What is expected:
Please repeat every record below exactly as written, but leave out the pictures.

Raw data:
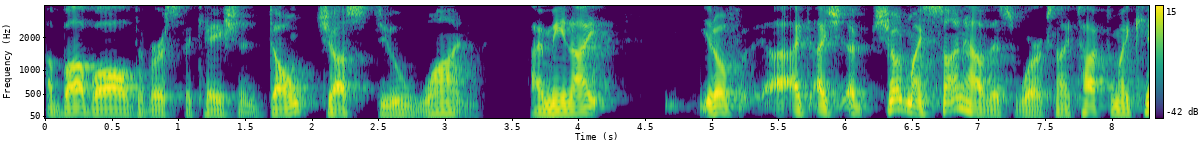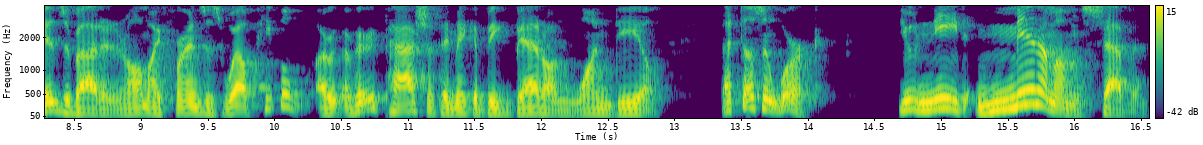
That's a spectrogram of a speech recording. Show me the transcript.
above all, diversification. Don't just do one. I mean, I, you know, I, I showed my son how this works, and I talked to my kids about it, and all my friends as well. People are, are very passionate. They make a big bet on one deal. That doesn't work you need minimum seven,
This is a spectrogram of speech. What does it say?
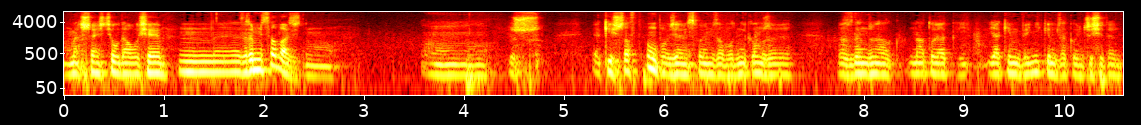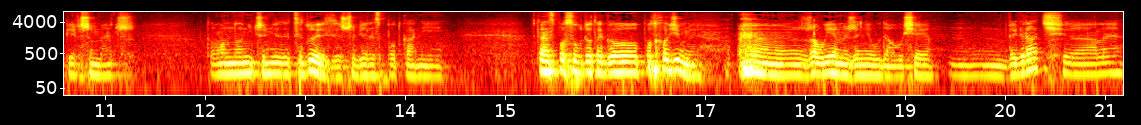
Na szczęście udało się zremisować. No, już jakiś czas temu powiedziałem swoim zawodnikom, że bez względu na, na to, jak, jakim wynikiem zakończy się ten pierwszy mecz, to on o niczym nie decyduje. Jest jeszcze wiele spotkań i w ten sposób do tego podchodzimy. Żałujemy, że nie udało się mm, wygrać, ale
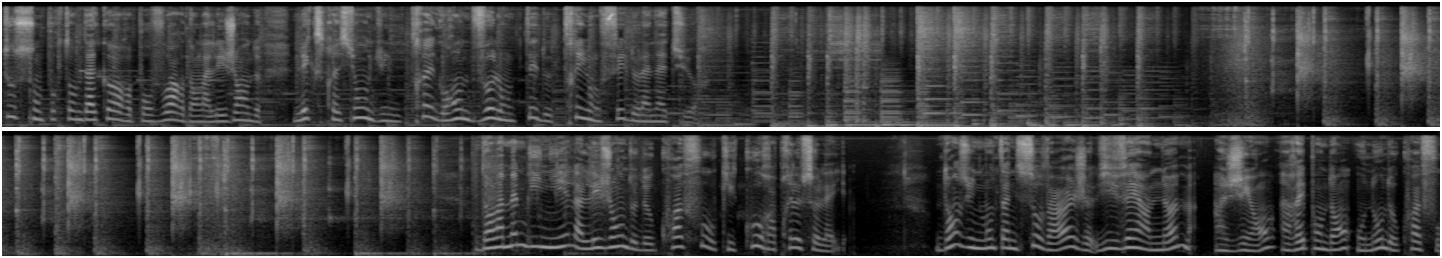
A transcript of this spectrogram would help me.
tous sont pourtant d'accord pour voir dans la légende l'expression d'une très grande volonté de triompher de la nature. Dans la même lignée, la légende de Kwafu qui court après le soleil. Dans une montagne sauvage vivait un homme un géant répondant au nom de Kwafu.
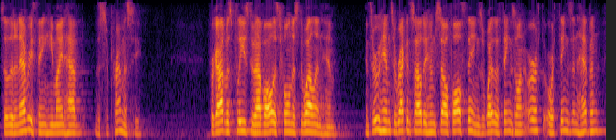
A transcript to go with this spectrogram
so that in everything he might have the supremacy. For God was pleased to have all his fullness dwell in him, and through him to reconcile to himself all things, whether things on earth or things in heaven,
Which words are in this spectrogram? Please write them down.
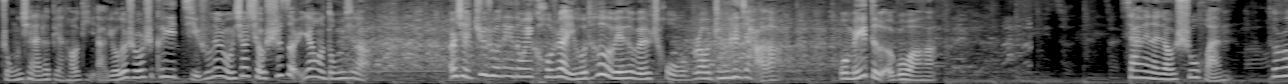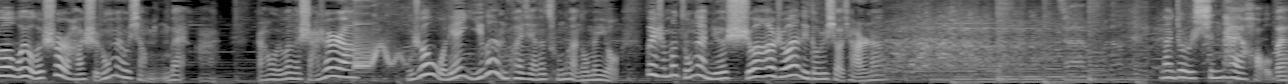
肿起来的扁桃体啊，有的时候是可以挤出那种像小石子一样的东西的。而且据说那个东西抠出来以后特别特别的臭，我不知道真的假的，我没得过哈。下面呢叫舒缓。他说：“我有个事儿哈，始终没有想明白啊。然后我就问了啥事儿啊？你说我连一万块钱的存款都没有，为什么总感觉十万二十万的都是小钱呢？那就是心态好呗。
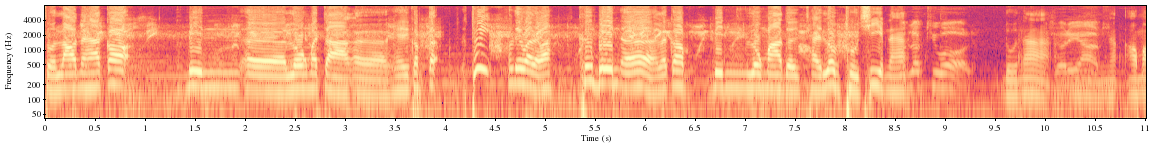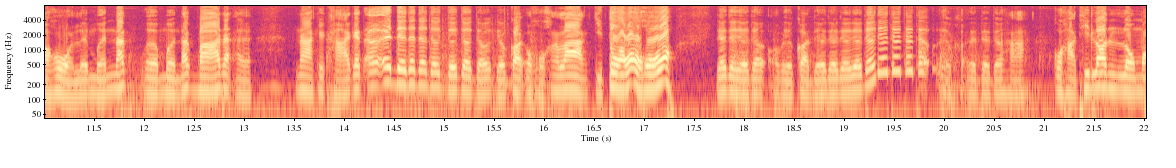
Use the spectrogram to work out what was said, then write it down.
ส่วนเรานะฮะก็บินเอ่อลงมาจากเอ่อเฮลิคอปเตอร์ทุยเขาเรียกว่าอะไรวะเครื่องบินเออแล้วก็บินลงมาโดยใช้ร่มชูชีพนะฮะดูหน้า Jury out อืมเอามาโหดเลยเหมือนนักเออเหมือนนักบาสอะเออหน้าคล้ายๆกันเออเดี๋ยวเดี๋ยวเดี๋ยวเดี๋ยวเดี๋ยวก่อนโอ้โหข้างล่างกี่ตัววะโอ้โห เดี๋ยวเดี๋ยวเดี๋ยวเดี๋ยวก่อนเดี๋ยวเดี๋ยวเดี๋ยวเดี๋ยวเดี๋ยวเดี๋ยวเดี๋ยวเดี๋ยวเดี๋ยวเดี๋ยวเดี๋ยวเดี๋ยวหากูหาที่ร่อนลงหม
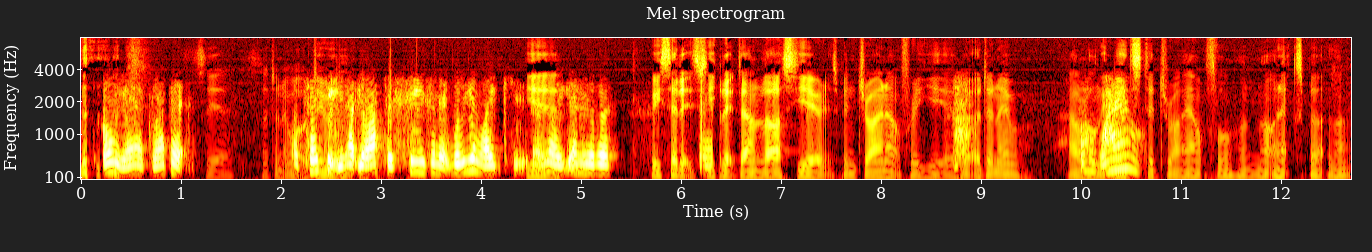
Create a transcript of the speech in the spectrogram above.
Oh yeah, grab it. So yeah, so I don't know what I'll take do. it. You'll have to season it, will you? Like Yeah. like any other. He said it's he put it down last year and it's been drying out for a year, but I don't know how Oh, long wow. it needs to dry out for. I'm not an expert at that.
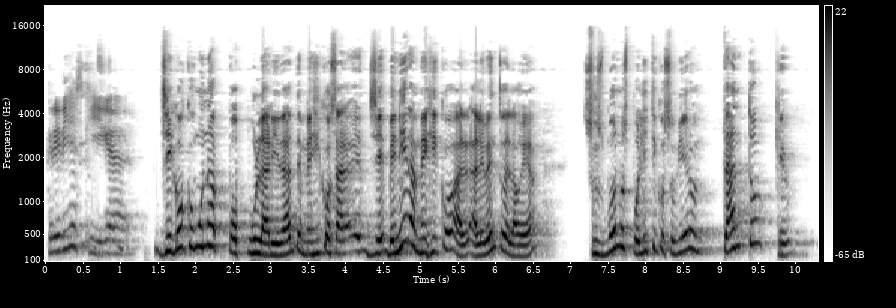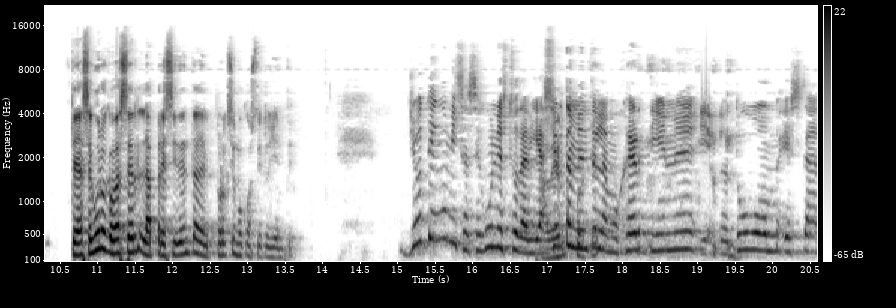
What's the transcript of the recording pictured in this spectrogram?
¿Creerías que Llegó con una popularidad de México, o sea, eh, venir a México al, evento de la OEA, sus bonos políticos subieron tanto que te aseguro que va a ser la presidenta del próximo constituyente. Yo tengo mis asegúnes todavía. Ciertamente la mujer tiene, tuvo esta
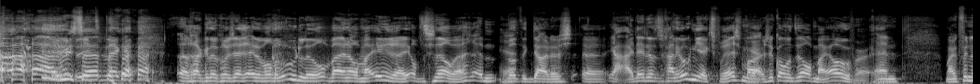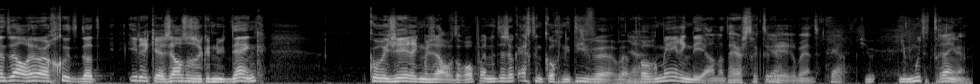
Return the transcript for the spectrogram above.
Reset. Dan ga ik het ook gewoon zeggen, een of andere oedelul bijna op mij inreed op de snelweg. En Ja. dat ik daar dus... eh, ja, hij deed het waarschijnlijk ook niet expres, maar Ja. zo kwam het wel op mij over. En, maar ik vind het wel heel erg goed dat iedere keer, zelfs als ik het nu denk... corrigeer ik mezelf erop. En het is ook echt een cognitieve eh, Ja. programmering die je aan het herstructureren bent. Ja. Dus je, je moet het trainen.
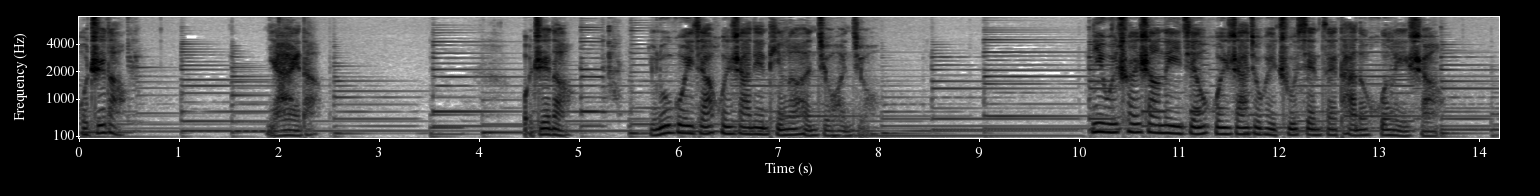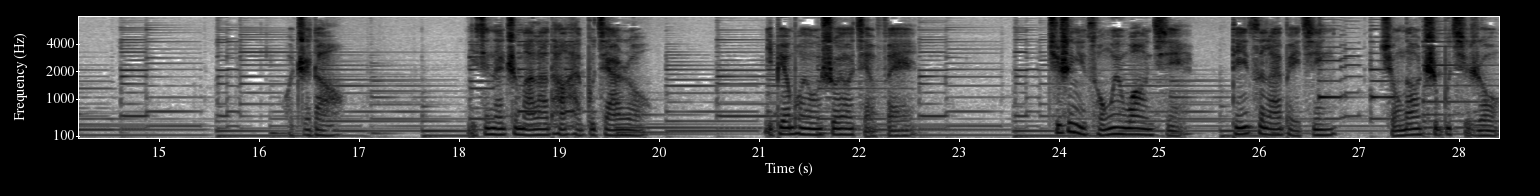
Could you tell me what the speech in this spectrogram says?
我知道你爱他。我知道你路过一家婚纱店停了很久很久。你以为穿上那一件婚纱就可以出现在他的婚礼上。我知道你现在吃麻辣烫还不加肉，你骗朋友说要减肥。其实你从未忘记。第一次来北京，穷到吃不起肉。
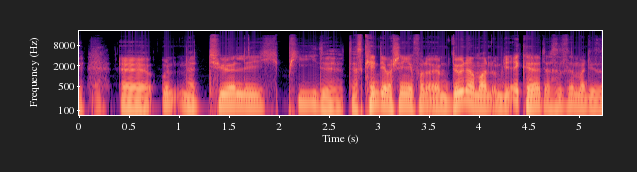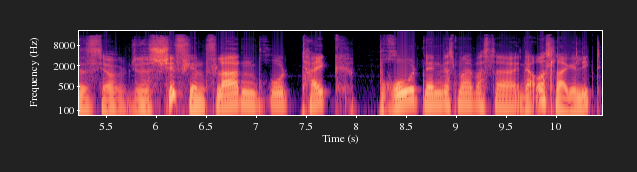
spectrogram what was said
es dir. Äh, und natürlich Pide. Das kennt ihr wahrscheinlich von eurem Dönermann um die Ecke. Das ist immer dieses, ja, dieses Schiffchen, Fladenbrot, Teigbrot, nennen wir es mal, was da in der Auslage liegt.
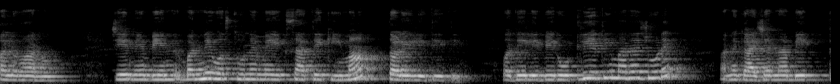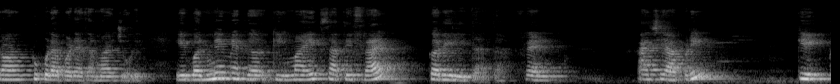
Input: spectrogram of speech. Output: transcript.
હલવાનું, જે મેં બે બંને વસ્તુને મેં એકસાથે ઘીમાં તળી લીધી હતી. વધેલી બે રોટલી હતી મારા જોડે અને ગાજરના બે, ત્રણ ટુકડા પડ્યા હતા મારા જોડે. એ બંને મેં ઘીમાં એકસાથે ફ્રાય કરી લીધા હતા. ફ્રેન્ડ આ છે આપણી કેક.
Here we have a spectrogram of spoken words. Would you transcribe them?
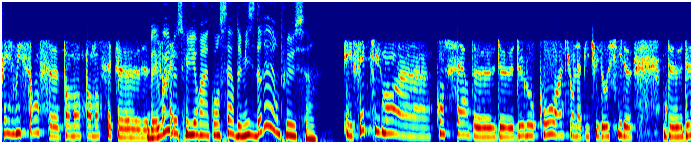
réjouissances pendant pendant cette. Ben oui, parce qu'il y aura un concert de Miss Dre en plus effectivement un concert de, de, de locaux hein, qui ont l'habitude aussi de, de, de,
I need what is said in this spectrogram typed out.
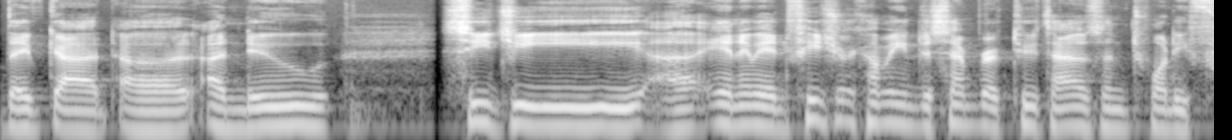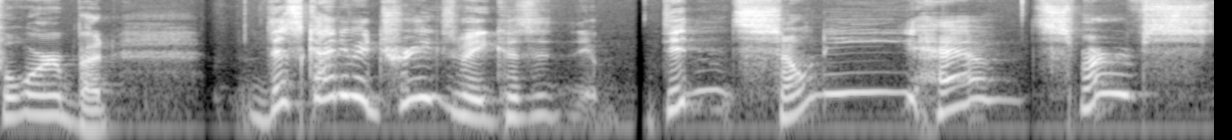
They've got uh, a new CG uh, animated feature coming in December of 2024. But this kind of intrigues me because didn't Sony have Smurfs?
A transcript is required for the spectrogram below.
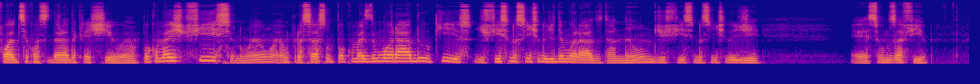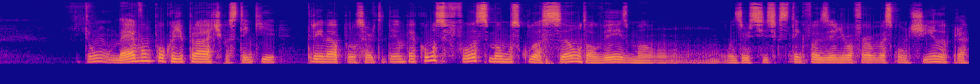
pode ser considerada criativa. É um pouco mais difícil, não é um, é um processo um pouco mais demorado que isso. Difícil no sentido de demorado, tá? Não difícil no sentido de é, ser um desafio. Então leva um pouco de prática, você tem que treinar por um certo tempo. É como se fosse uma musculação, talvez, uma, um exercício que você tem que fazer de uma forma mais contínua para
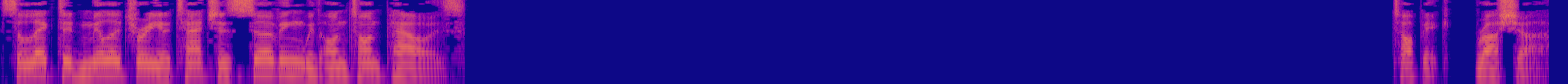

Result of this task:
That's a spectrogram of a speech recording. Show me the transcript.
above all, diversification. Don't just do one. I mean, I, you know, I, I showed my son how this works, and I talked to my kids about it, and all my friends as well. People are, are very passionate. They make a big bet on one deal. That doesn't work you need minimum seven,
This is a spectrogram of speech. What does it say?
Na szczęście udało się zremisować. No, już jakiś czas temu powiedziałem swoim zawodnikom, że bez względu na, na to, jak, jakim wynikiem zakończy się ten pierwszy mecz, to on o niczym nie decyduje. Jest jeszcze wiele spotkań i w ten sposób do tego podchodzimy. Żałujemy, że nie udało się mm, wygrać, ale
A transcript of this spectrogram would help me.
tous sont pourtant d'accord pour voir dans la légende l'expression d'une très grande volonté de triompher de la nature. Dans la même lignée, la légende de Kwafu qui court après le soleil. Dans une montagne sauvage vivait un homme un géant répondant au nom de Kwafu.
A transcript to go with this spectrogram
so that in everything he might have the supremacy. For God was pleased to have all his fullness dwell in him, and through him to reconcile to himself all things, whether things on earth or things in heaven,
Which words are in this spectrogram? Please write them down.
肿起来的扁桃体啊，有的时候是可以挤出那种像小石子一样的东西的。而且据说那个东西抠出来以后特别特别的臭，我不知道真的假的，我没得过哈。下面呢叫舒缓。他说：“我有个事儿哈，始终没有想明白啊。然后我就问了啥事儿啊？你说我连一万块钱的存款都没有，为什么总感觉十万二十万的都是小钱呢？那就是心态好呗。
Use the spectrogram to work out what was said, then write it down.
ส่วนเรานะฮะก็บินเอ่อลงมาจากเอ่อเฮลิคอปเตอร์ทุยเขาเรียกว่าอะไรวะเครื่องบินเออแล้วก็บินลงมาโดยใช้ร่มชูชีพนะฮะดูหน้า Jury out อืมเอามาโหดเลยเหมือนนักเออเหมือนนักบาสอะเออหน้าคล้ายๆกันเออเดี๋ยวเดี๋ยวเดี๋ยวเดี๋ยวเดี๋ยวก่อนโอ้โหข้างล่างกี่ตัววะโอ้โห เดี๋ยวเดี๋ยวเดี๋ยวเดี๋ยวก่อนเดี๋ยวเดี๋ยวเดี๋ยวเดี๋ยวเดี๋ยวเดี๋ยวเดี๋ยวเดี๋ยวเดี๋ยวเดี๋ยวเดี๋ยวเดี๋ยวหากูหาที่ร่อนลงหม
Create a transcript of the speech in the spectrogram above.
Oh yeah, grab it. So yeah, so I don't know what I'll take do. it. You'll have to season it, will you? Like Yeah. like any other. He said it's he put it down last year and it's been drying out for a year, but I don't know how Oh, long wow. it needs to dry out for. I'm not an expert at that.
What's the transcript of the recording pictured in this spectrogram?
¿Creerías que Llegó con una popularidad de México, o sea, eh, venir a México al, evento de la OEA, sus bonos políticos subieron tanto que te aseguro que va a ser la presidenta del próximo constituyente. Yo tengo mis asegúnes todavía. Ciertamente la mujer tiene, tuvo esta
Return the transcript for the spectrogram above.
Reset. Dan ga ik het ook gewoon zeggen, een of andere oedelul bijna op mij inreed op de snelweg. En Ja. dat ik daar dus... eh, ja, hij deed het waarschijnlijk ook niet expres, maar Ja. zo kwam het wel op mij over. En, maar ik vind het wel heel erg goed dat iedere keer, zelfs als ik het nu denk... corrigeer ik mezelf erop. En het is ook echt een cognitieve eh, Ja. programmering die je aan het herstructureren bent. Ja. Dus je, je moet het trainen.
Could you tell me what the speech in this spectrogram says?
我知道你爱他。我知道你路过一家婚纱店停了很久很久。你以为穿上那一件婚纱就可以出现在他的婚礼上。我知道你现在吃麻辣烫还不加肉，你骗朋友说要减肥。其实你从未忘记。第一次来北京，穷到吃不起肉。
spectrogram what was said
es dir. Äh, und natürlich Pide. Das kennt ihr wahrscheinlich von eurem Dönermann um die Ecke. Das ist immer dieses, ja, dieses Schiffchen, Fladenbrot, Teigbrot, nennen wir es mal, was da in der Auslage liegt.
Input: spectrogram of speech. Output: transcript.
હલવાનું, જે મેં બે બંને વસ્તુને મેં એકસાથે ઘીમાં તળી લીધી હતી. વધેલી બે રોટલી હતી મારા જોડે અને ગાજરના બે, ત્રણ ટુકડા પડ્યા હતા મારા જોડે. એ બંને મેં ઘીમાં એકસાથે ફ્રાય કરી લીધા હતા. ફ્રેન્ડ આ છે આપણી કેક.
Here we have a spectrogram of spoken words. Would you transcribe them?
réjouissances pendant pendant cette. Ben oui, parce qu'il y aura un concert de Miss Dre en plus effectivement un concert de, de, de locaux hein, qui ont l'habitude aussi de, de, de,
I need what is said in this spectrogram typed out.
They've got uh, a new CG uh, animated feature coming in December of 2024. But this kind of intrigues me because didn't Sony have Smurfs?
A transcript is required for the spectrogram below.
pode ser considerada criativa. É um pouco mais difícil, não é um, é um processo um pouco mais demorado que isso. Difícil no sentido de demorado, tá? Não difícil no sentido de é, ser um desafio. Então leva um pouco de prática, você tem que treinar por um certo tempo. É como se fosse uma musculação, talvez, uma, um exercício que você tem que fazer de uma forma mais contínua para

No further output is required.